A Serially Complete Simulated Observation Time Metadata File for U.S. Daily Historical Climatology Network Stations

Loading next page...
 
/lp/ams/a-serially-complete-simulated-observation-time-metadata-file-for-u-s-AKHg8HjImv
Publisher
American Meteorological Society
Copyright
Copyright © American Meteorological Society
ISSN
1520-0477
D.O.I.
10.1175/1520-0477(2000)081<0049:ASCSOT>2.3.CO;2
Publisher site
See Article on Publisher Site

Abstract

A procedure to infer time of observation based on day-to-day temperature variations is refined and applied to the 1060-station daily Historical Climatology Network (HCN), creating a set of ersatz observation time metadata. Testing of the observation time inference procedure on the HCN data, as well as a set of U.S. normals stations at which no reported observation time changes occur from 1951 to 1991, indicates that, on average, the correct observation time category is identified in nearly 90 of the station years. Classification success decreases, however, at stations at which average annual interdiurnal temperature range falls below 1.9C. At these stations, which represent only 4 of the HCN daily station years, the percentage of correctly classified years falls to 78.Application of the observation time inference procedure yields a set of annual observation times for stations in the HCN. Primarily, this surrogate dataset provides a means of identifying observation time during years when documented observation times are absent. Such metadata are currently unavailable for approximately one-quarter of the daily HCN station years, limiting their use for analyzing time-dependent climate variations.

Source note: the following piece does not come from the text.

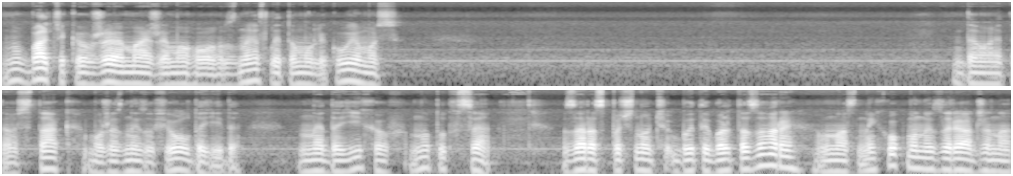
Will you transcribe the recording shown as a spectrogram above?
Ну, Бальтика вже майже мого знесли, тому лікуємось. Давайте ось так. Може знизу фіол доїде. Не доїхав. Ну тут все. Зараз почнуть бити Бальтазари. У нас ні Хокму не заряджена,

In addition, the inferred observation times can be used to assess the veracity of the reported observation time data. Although quantifying the accuracy of the HCN observation time metadata is difficult, on average 6 of the station years are misclassified at stations having the highest potential for correct classification. Therefore, overall, these metadata seem reasonably accurate. At individual stations, however, erroneous observation time metadata are identified by the procedure and confirmed using temperature data from adjacent stations.

Journal

Bulletin of the American Meteorological SocietyAmerican Meteorological Society

Published: Jan 28, 2000

There are no references for this article.

You’re reading a free preview. Subscribe to read the entire article.


DeepDyve is your
personal research library

It’s your single place to instantly
discover and read the research
that matters to you.

Enjoy affordable access to
over 12 million articles from more than
10,000 peer-reviewed journals.

All for just $49/month

Explore the DeepDyve Library

Unlimited reading

Read as many articles as you need. Full articles with original layout, charts and figures. Read online, from anywhere.

Stay up to date

Keep up with your field with Personalized Recommendations and Follow Journals to get automatic updates.

Organize your research

It’s easy to organize your research with our built-in tools.

Your journals are on DeepDyve

Read from thousands of the leading scholarly journals from SpringerNature, Elsevier, Wiley-Blackwell, Oxford University Press and more.

All the latest content is available, no embargo periods.

See the journals in your area

Monthly Plan

  • Read unlimited articles
  • Personalized recommendations
  • No expiration
  • Print 20 pages per month
  • 20% off on PDF purchases
  • Organize your research
  • Get updates on your journals and topic searches

$49/month

Start Free Trial

14-day Free Trial

Best Deal — 39% off

Annual Plan

  • All the features of the Professional Plan, but for 39% off!
  • Billed annually
  • No expiration
  • For the normal price of 10 articles elsewhere, you get one full year of unlimited access to articles.

$588

$360/year

billed annually
Start Free Trial

14-day Free Trial